We know that movement is good for everyone. Scientific studies of physical therapy have found that, in the long term, active movement-based treatments are better than passive treatments like putting pressure, or something hot, or something cold, or electrical, on the affected body part [5]. While scientists are still discovering more about the ways that exercise and physical therapy work to keep us healthy, we know that active treatments are helpful for many conditions. Now you know about many ways that physical therapies are used to help people. We recognize that exercise is important, but exercise is only part of what physical therapists do—they work hard understand to treat the whole person. The science of physical therapy is complex and a lot of research is still happening. Hopefully this research will benefit this field in the future, so that we can all keep moving in a healthy direction with physical therapy.


Physical Therapy: An allied health profession aiming to improve a person’s ability to do activities. This job is called “physiotherapy” in many parts of the world.

Musculoskeletal Conditions: Health problems affecting the body’s muscles and bones. For example, a fractured radius (bone in the wrist).

Active Treatments: Treatments that involve the patient doing the hard work of movement.

Synovial Fluid: Liquid in the joints that helps them to move smoothly, absorb forces, and obtain nutrients. The knee makes about a teaspoon of synovial fluid every day!

Cardiorespiratory Conditions: Health problems affecting the body’s heart and lungs. For example, asthma.

Chronic: A condition that lasts for a long time. For example, chronic pain is pain that lasts for more than 3 months.

Neurological Conditions: Health problems affecting the body’s brain, spinal cord, and nerves. For example, multiple sclerosis (MS).

Conflict of Interest

The authors declare that the research was conducted in the absence of any commercial or financial relationships that could be construed as a potential conflict of interest.


We are thankful for the suggestions offered by Cassandra James, a 17 years old high school student in Parishville-Hopkinton Central School District. Her insightful comments enhanced the quality of the early versions of this manuscript.


[1] Frontera, W. R. 2017. Physiologic changes of the musculoskeletal system with aging: a brief review. Phys. Med. Rehabil. Clin. 28:705–11. doi: 10.1016/j.pmr.2017.06.004

[2] Lavie, C. J., Arena, R., Swift, D. L., Johannsen, N. M., Sui, X., Lee, D. C., et al. 2015. Exercise and the cardiovascular system: clinical science and cardiovascular outcomes. Circ. Res. 117:207–19. doi: 10.1161/CIRCRESAHA.117.305205

[3] Warburton, D. E. R., and Bredin, S. S. D. 2019. Health benefits of physical activity: a strengths-based approach. J. Clin. Med. 8:2044. doi: 10.3390/jcm8122044

[4] Min, S. K., Oh, T., Kim, S. H., Cho, J., Chung, H. Y., Park, D. H., et al. 2019. Position statement: exercise guidelines to increase peak bone mass in adolescents. J. Bone Metab. 26:225–39. doi: 10.11005/jbm.2019.26.4.225

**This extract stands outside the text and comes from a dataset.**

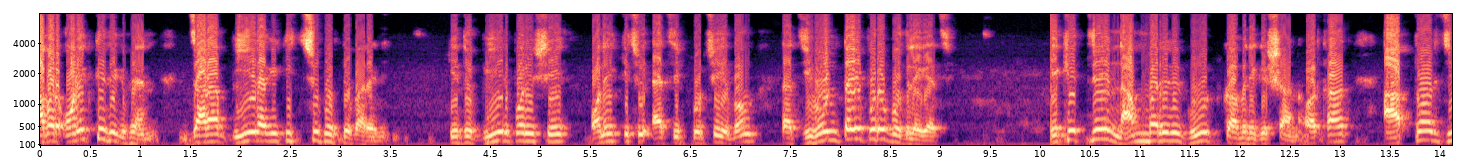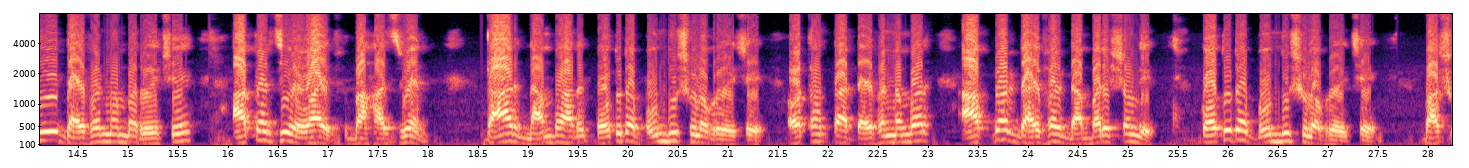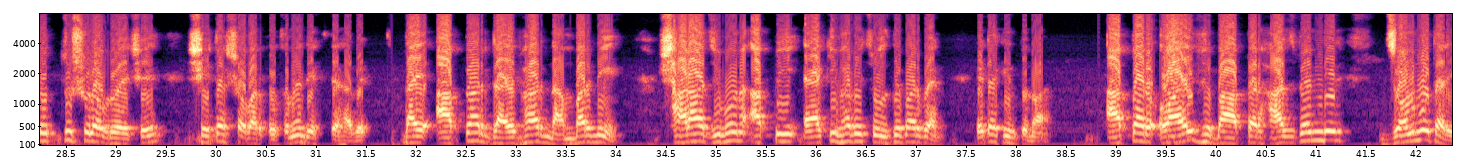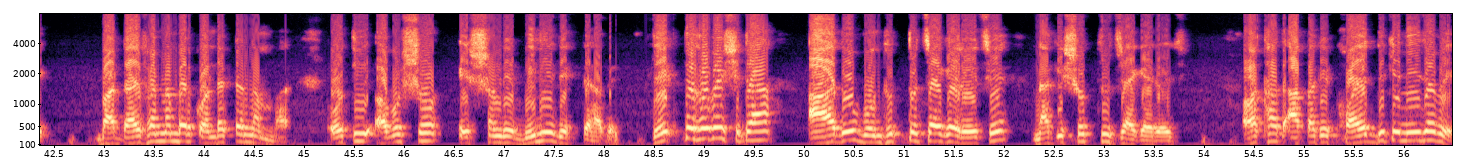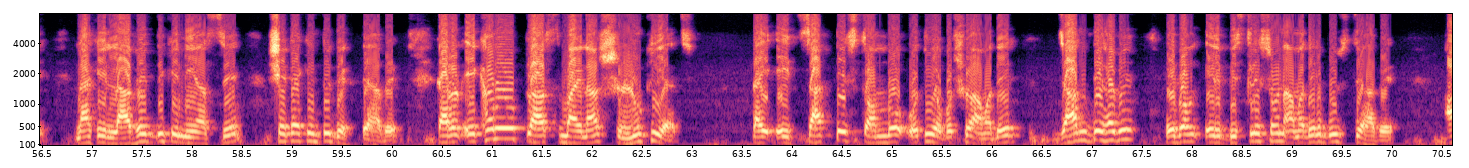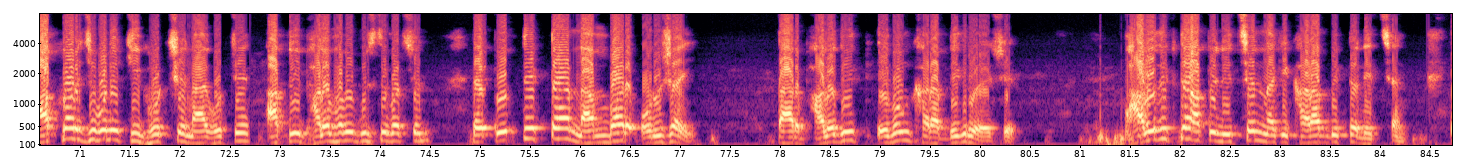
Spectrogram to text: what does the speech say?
আবার অনেককে দেখবেন যারা বিয়ের আগে কিচ্ছু করতে পারেনি, কিন্তু বিয়ের পরে সে অনেক কিছু অ্যাচিভ করছে এবং তার জীবনটাই পুরো বদলে গেছে। এক্ষেত্রে নাম্বারের গুড কমিউনিকেশন অর্থাৎ আপনার যে ড্রাইভার নাম্বার রয়েছে, আপনার যে ওয়াইফ বা হাজবেন্ড তার নাম্বার কতটা বন্ধু সুলভ রয়েছে, অর্থাৎ তার ড্রাইভার নাম্বার আপনার ড্রাইভার নাম্বারের সঙ্গে কতটা বন্ধু সুলভ রয়েছে বা শত্রু সুলভ রয়েছে সেটা সবার প্রথমে দেখতে হবে। তাই আপনার ড্রাইভার নাম্বার নিয়ে সারা জীবন আপনি একইভাবে চলতে পারবেন, এটা কিন্তু নয়। আপনার ওয়াইফ বা আপনার হাজবেন্ডের জন্ম তারিখ বা ড্রাইভার নাম্বার কন্ডাক্টর নাম্বার অতি অবশ্য এর সঙ্গে মিলিয়ে দেখতে হবে। দেখতে হবে সেটা আদৌ বন্ধুত্ব জায়গায় রয়েছে নাকি শত্রুর জায়গায় রয়েছে। অর্থাৎ আপনাকে ক্ষয়ের দিকে নিয়ে যাবে নাকি লাভের দিকে নিয়ে আসছে, সেটা কিন্তু দেখতে হবে। কারণ এখানেও প্লাস মাইনাস লুকিয়ে আছে। তাই এই চারটে স্তম্ভ অতি অবশ্য আমাদের জানতে হবে এবং এর বিশ্লেষণ আমাদের বুঝতে হবে। আপনার জীবনে কি ঘটছে, না ঘটছে, আপনি ভালোভাবে বুঝতে পারছেন। তাই প্রত্যেকটা নাম্বার অনুযায়ী তার ভালো দিক এবং খারাপ দিক রয়েছে। ভালো দিকটা আপনি নিচ্ছেন নাকি খারাপ দিকটা নিচ্ছেন?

[5] Kamper, S. J., Apeldoorn, A. T., Chiarotto, A., Smeets, R. J., Ostelo, R. W., Guzman, J., et al. 2015. Multidisciplinary biopsychosocial rehabilitation for chronic low back pain: cochrane systematic review and meta-analysis. BMJ 350:h444. doi: 10.1136/bmj.h444